It’s May and while we are supposed to be seeing earlier sunrises and spring blooms, the weather has been horrible. Mayvember. Daily rain, with grey skies and chilly air are not a recipe for wanting to jump out of bed at an early hour. Apparently, though, track and field begins in the spring and the hardcore teachers facilitating the 7am practices didn’t receive the ‘raincheck’ memo. I try so hard to teach the kids not to quit things, and me not wanting to drive in wet weather wouldn’t set a very good example!

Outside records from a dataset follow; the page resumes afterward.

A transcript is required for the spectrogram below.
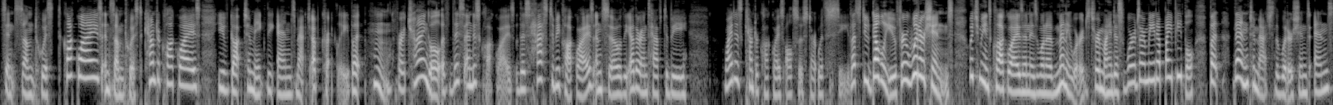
since some twist clockwise and some twist counterclockwise, you've got to make the ends match up correctly. But hmm, for a triangle, if this end is clockwise, this has to be clockwise, and so the other ends have to be why does counterclockwise also start with C? Let's do W for widdershins, which means clockwise and is one of many words to remind us words are made up by people. But then to match the widdershins ends,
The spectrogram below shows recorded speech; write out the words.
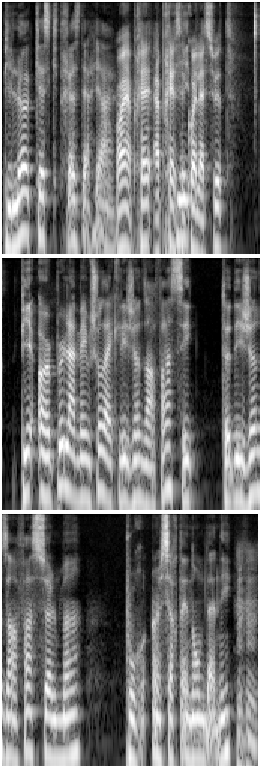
Puis là, qu'est-ce qui te reste derrière? Ouais, après, après c'est quoi la suite? Puis un peu la même chose avec les jeunes enfants, c'est que tu as des jeunes enfants seulement pour un certain nombre d'années. Mhm.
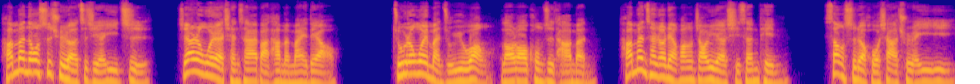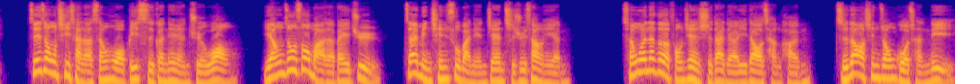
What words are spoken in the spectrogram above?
他们都失去了自己的意志。家人为了钱财把他们卖掉，族人为满足欲望牢牢控制他们。他们成了两方交易的牺牲品，丧失了活下去的意义。这种凄惨的生活比死更令人绝望。扬州瘦马的悲剧在明清数百年间持续上演，成为那个封建时代的一道惨痕。直到新中国成立，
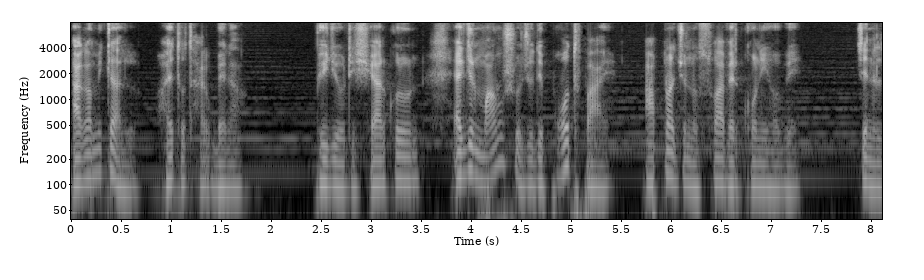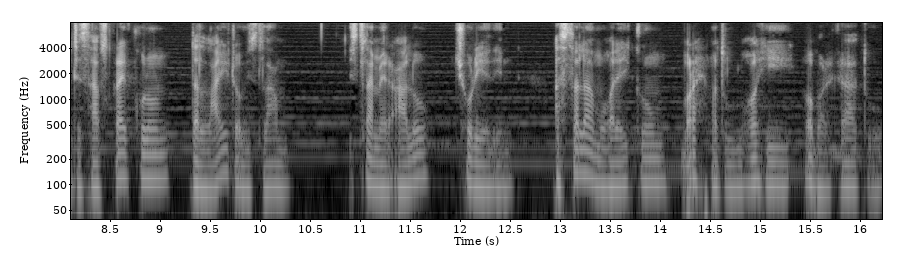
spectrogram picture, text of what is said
আগামীকাল হয়তো থাকবে না। ভিডিওটি শেয়ার করুন, একজন মানুষও যদি পথ পায়, আপনার জন্য সোয়াবের খনি হবে। চ্যানেলটি সাবস্ক্রাইব করুন, দ্য লাইট অব ইসলাম। ইসলামের আলো ছড়িয়ে দিন। আসসালামু আলাইকুম ওরহমতুল্লাহি ওবরকাতু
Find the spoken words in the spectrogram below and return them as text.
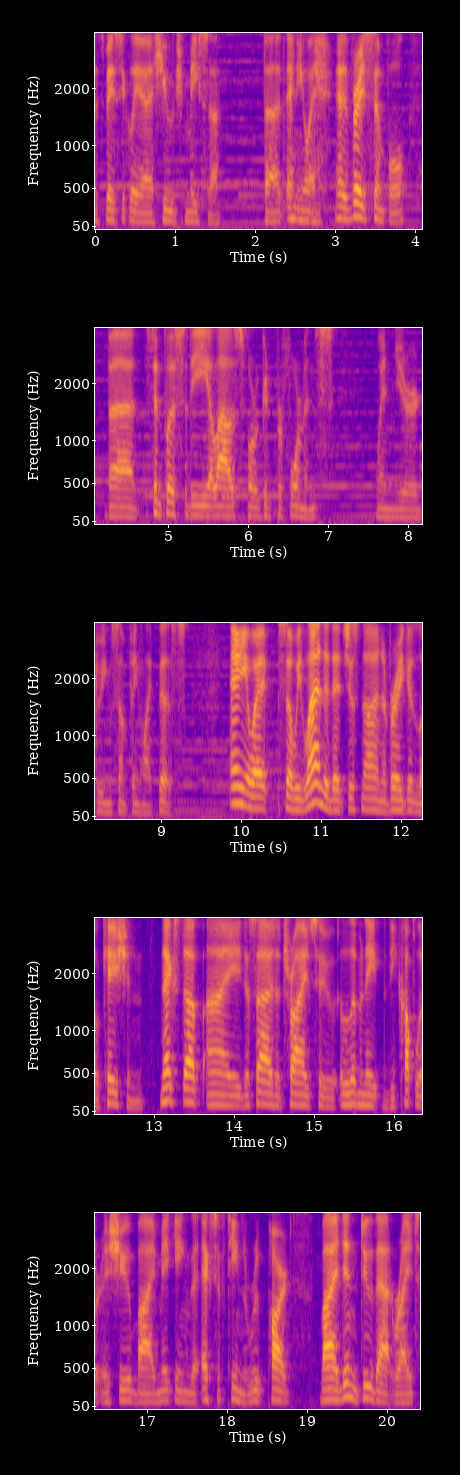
It's basically a huge mesa. But anyway, very simple but simplicity allows for good performance when you're doing something like this. Anyway, so we landed it just not in a very good location. Next up, I decided to try to eliminate the decoupler issue by making the X15 the root part, but I didn't do that right.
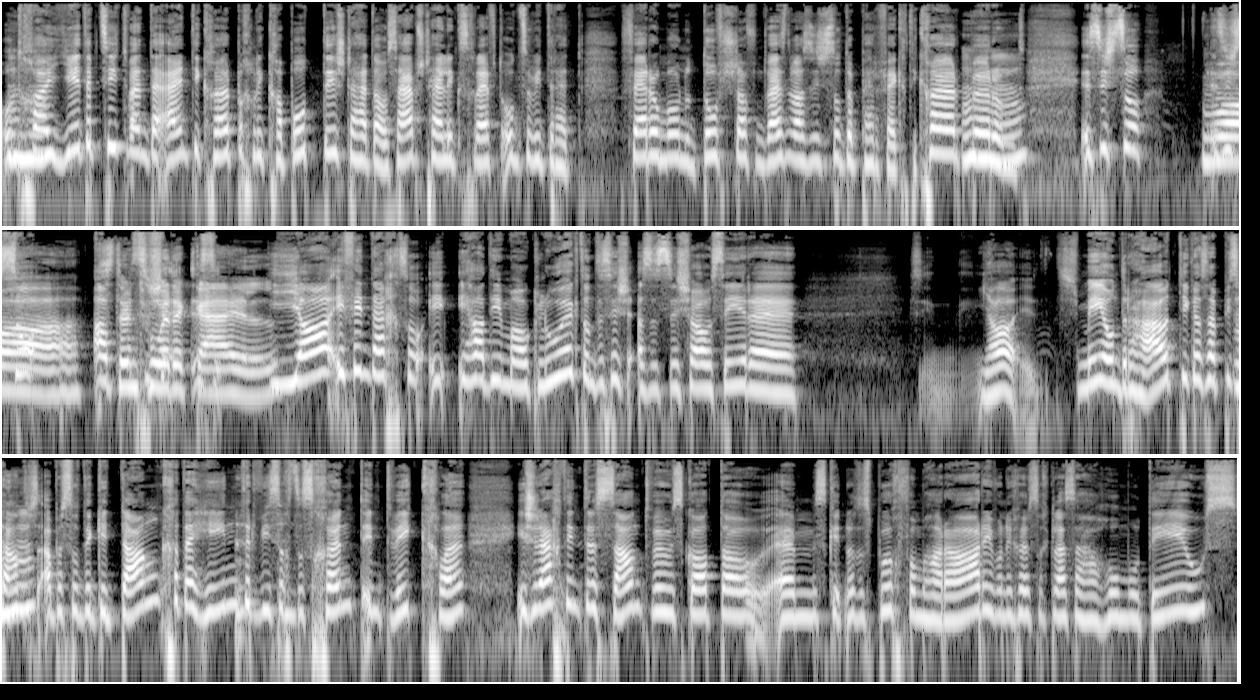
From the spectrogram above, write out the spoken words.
und können jederzeit, wenn der eine Körper ein kaputt ist, der hat auch Selbstheilungskräfte und so weiter, hat Pheromon und Duftstoff und weiss nicht was, ist so der perfekte Körper und es ist so, es ist so, Wow, das ab- klingt es- geil. Ja, ich finde echt so, ich, ich habe die mal geschaut und es ist, also es ist auch sehr, äh, ja, es ist mehr Unterhaltung als Mhm. etwas anderes, aber so der Gedanke dahinter, wie sich das könnte entwickeln, ist recht interessant, weil es geht da, ähm, es gibt noch das Buch vom Harari, das ich kürzlich gelesen habe, Homo Deus,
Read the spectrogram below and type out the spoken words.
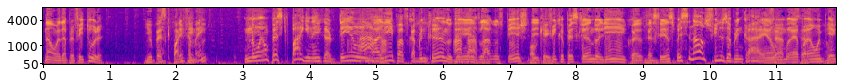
Não, é da prefeitura. E o Pesque Park também? Não é um pesque pague, né, Ricardo? Tem um Ah, tá. ali pra ficar brincando, Ah, tem tá, tá. larga uns peixes, daí Ok. tu fica pescando ali com, as crianças pra ensinar os filhos a brincar. É, Certo, um, é, é um, é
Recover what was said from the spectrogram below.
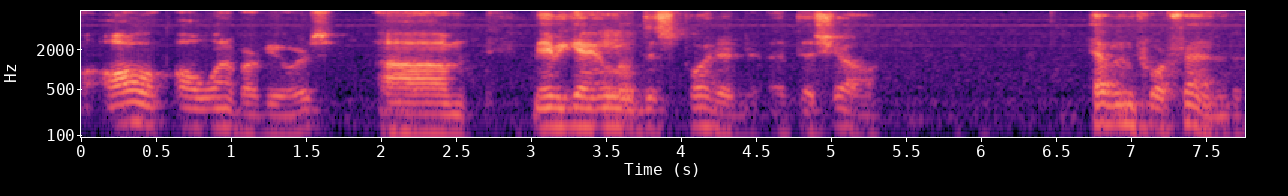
all all one of our viewers, um, maybe getting a little disappointed at this show. Heaven forfend.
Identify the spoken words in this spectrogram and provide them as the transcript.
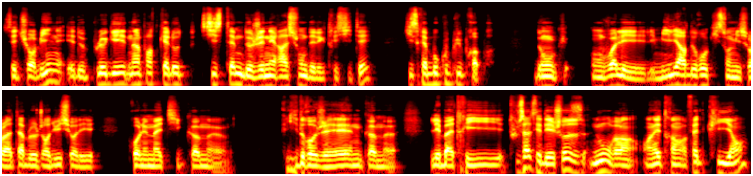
ces turbines et de plugger n'importe quel autre système de génération d'électricité qui serait beaucoup plus propre. Donc, on voit les, milliards d'euros qui sont mis sur la table aujourd'hui sur des problématiques comme euh, l'hydrogène, comme euh, les batteries. Tout ça, c'est des choses, nous, on va en être en fait clients.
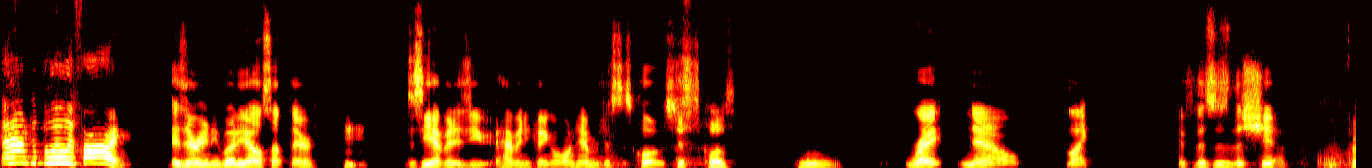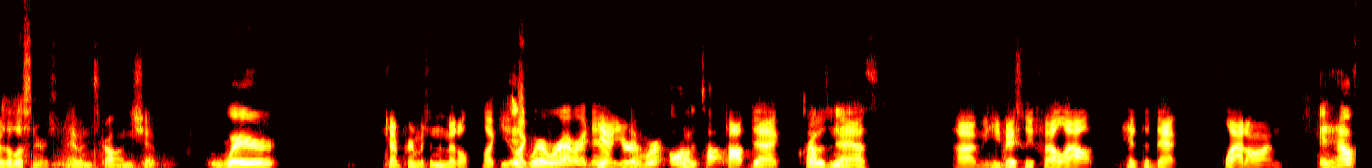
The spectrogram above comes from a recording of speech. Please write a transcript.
And I'm completely fine. Is there anybody else up there? Mm-mm. Does he have? Does he have anything on him, or just his clothes? Just as close. Hmm. Right now, like, if this is the ship, For the listeners, Evan's drawing the ship. where Kind of pretty much in the middle. Like, is like where we're at right now? Yeah, you're and we're on, the top. top deck, crow's deck. nest. Um, he basically fell out, hit the deck flat on. And how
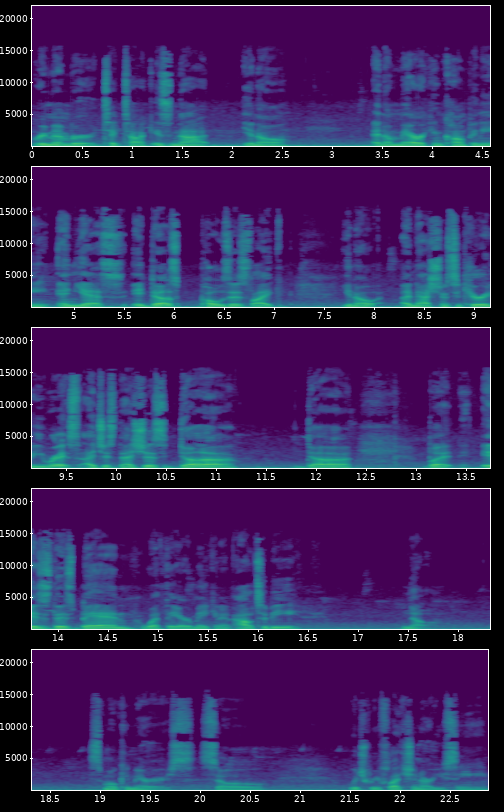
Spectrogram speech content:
remember, TikTok is not, you know, an American company. And yes, it does pose as like, you know, a national security risk. I just, that's just duh, duh. But is this ban what they are making it out to be? No. Smoke and mirrors. So which reflection are you seeing?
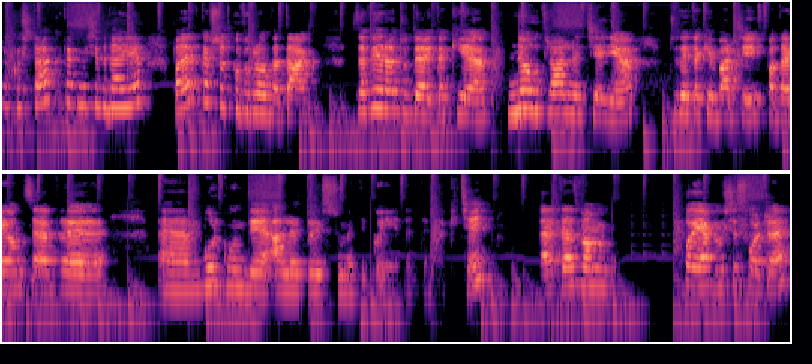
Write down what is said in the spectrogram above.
Jakoś tak, tak mi się wydaje. Paletka w środku wygląda tak. Zawiera tutaj takie neutralne cienie, tutaj takie bardziej wpadające w burgundy, ale to jest w sumie tylko jeden ten taki cień. Tak, teraz Wam pojawił się słocze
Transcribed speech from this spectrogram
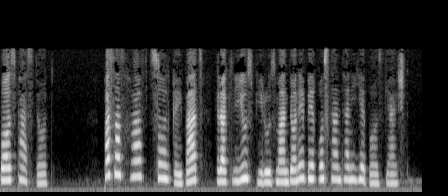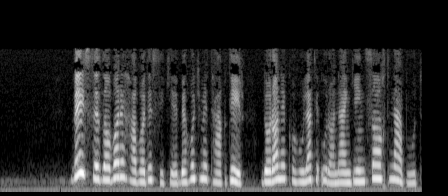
باز پس داد. پس از هفت سال غیبت هراکلیوس پیروزمندانه به قسطنطنیه بازگشت. وی سزاوار حوادثی که به حکم تقدیر دوران کهولت او را ننگین ساخت نبود.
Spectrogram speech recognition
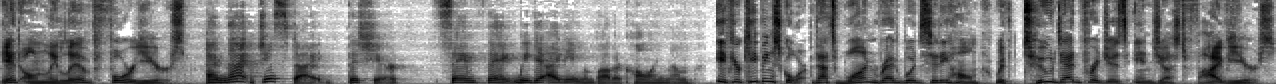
It only lived four years. And that just died this year. Same thing. We did, I didn't even bother calling them. If you're keeping score, that's one Redwood City home with two dead fridges in just five years.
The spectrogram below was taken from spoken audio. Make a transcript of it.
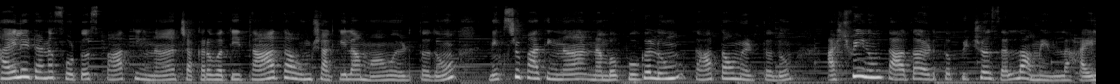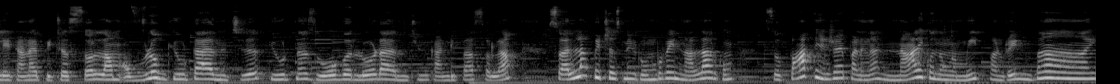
ஹைலைட்டான ஃபோட்டோஸ் பார்த்தீங்கன்னா சக்கரவர்த்தி தாத்தாவும் ஷக்கிலா மாவும் எடுத்ததும். நெக்ஸ்ட்டு பார்த்தீங்கன்னா நம்ம புகழும் தாத்தாவும் எடுத்ததும். அஸ்வினும் தாத்தா எடுத்த பிக்சர்ஸ் எல்லாமே இல்லை ஹைலைட்டான பிக்சர்ஸ் சொல்லலாம் அவ்வளோ க்யூட்டாக இருந்துச்சு. க்யூட்னஸ் ஓவர்லோடாக இருந்துச்சுன்னு கண்டிப்பாக சொல்லலாம். ஸோ எல்லா பிக்சர்ஸுமே ரொம்பவே நல்லாயிருக்கும் ஸோ பார்த்து என்ஜாய் பண்ணுங்கள் நாளைக்கு வந்து உங்களை மீட் பண்ணுறேன் பாய்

It seems like just yesterday my kids were in diapers. It’s like overnight they sprung fully formed into these magical creatures, these growing boys with distinct likes and dislikes. Movie nights used to be easy to pick what to watch, age appropriate selections were obvious and there wasn’t much guesswork involved. Now that they are getting bigger it’s just a little bit trickier to know what is going to be ok for them to watch. This is my advice for movie nights with growing kids.
Dear Nate –
I know it seems weird to hear from me, your best friend’s mom. Even weirder than the time I sang “Watch Me Whip” in public or came to school in my Griffindor bathrobe. But something happened today, and I didn’t know where else to turn.
Today was a terrible day, Nate. I didn’t know this day would come so soon.
Today there was a hole in the world.
I came across the idea for making crayon drawings into iron-on crayon transfer designs several years ago. But it wasn’t until I was looking for some way (other than the promise of cupcakes) to get my young children excited about attending their older cousin’s baby shower that I realized how beautifully this quick craft might transform into a handmade gift.
Who solves a Rubik’s cube in under a minute, yet can’t figure out how to turn his clothes right-side out before they go in the hamper?
Who takes 3 showers a day but can’t remember to grab a towel before he goes in?
Who smells like feet and used car salesmen?
My son. My son does.
It’s that time of year.
We’re all counting down the days until the holidays begin. I’ve always been a big fan of Advent calendars. I remember going to sleep at a little girl willing my eyes shut, despite the utter excitement of knowing I’d get to open a new door in the morning and Christmas, glorious Christmas, would be one day closer.
Here are 10 creative ideas for an affordable and fun kid’s birthday party:
I saw a teenage girl recently depriving herself of food, worried about how she looks and embarrassed to speak up and share her opinion to a group of other teens. This interaction caused me think about my own two daughters, ages 14 and 17, and reminded me of the importance of making sure they know they’re good enough.
She is beautiful. She doesn’t know it, not yet—but she is starting to become self-aware. When I looked into her face, she wouldn’t meet my eyes as she allocuted and apologized, in that soft voice. I absently noted that her eyebrows were growing in, heavy and awkward. The arch seemed wrong. I realized that it was something she had done herself, probably from a video on YouTube, or one of the many sites she visits on her phone and her tablet. She doesn’t have limits on her screen time, she never has.
I have two boys and very real concerns (read: I’m petrified) about their entry into the digital space. While I haven’t been one of the parents who refrained from submitting the kids’ photos or names into cyberspace, I am one of the last hold-outs for allowing them an instagram account. There’s also been a significant amount of avoidance about when they can get cell phones. After a lavish essay about why instagram is a good thing, our older child was awarded his own profile, with very strict rules and unlimited access by me. As I now venture into parenting kids who will eventually own a mobile phone, a roundup of parental control apps is in order.
The first trip we took with our daughters was to the beach, 4 hours away. As we loaded up the back of the car with suitcases, strollers, toys, and the other half of the house, we made sure to bring along several of their favorite movies.
We headed down the road to the sounds of Mickey Mouse on his newest adventure while the kids stared at the screen. The trip was non-eventful and we were grateful for the DVD player for entertaining the girls so we could concentrate on driving while also indulging in adult conversation.
My son recently turned six. He is many things, both good and bad, but an easy child is not one of them. Someone once asked me to describe him at a party and I was at a loss. I eventually settled on “complicated,” which got some laughs (he was only 2.5 at the time), but I could not find the words to sum him up using only a few basic character traits.
Labels are everywhere. Every disability you can imagine, every ability too. Every skill, every problem, everything we are—neatly named, categorized, and filed away.
Here’s one you may be unfamiliar with: Highly Sensitive. Yes, it’s an actual thing and, for us, this diagnosis…this discovery that there was a name for what we’d been experiencing—it was life-changing.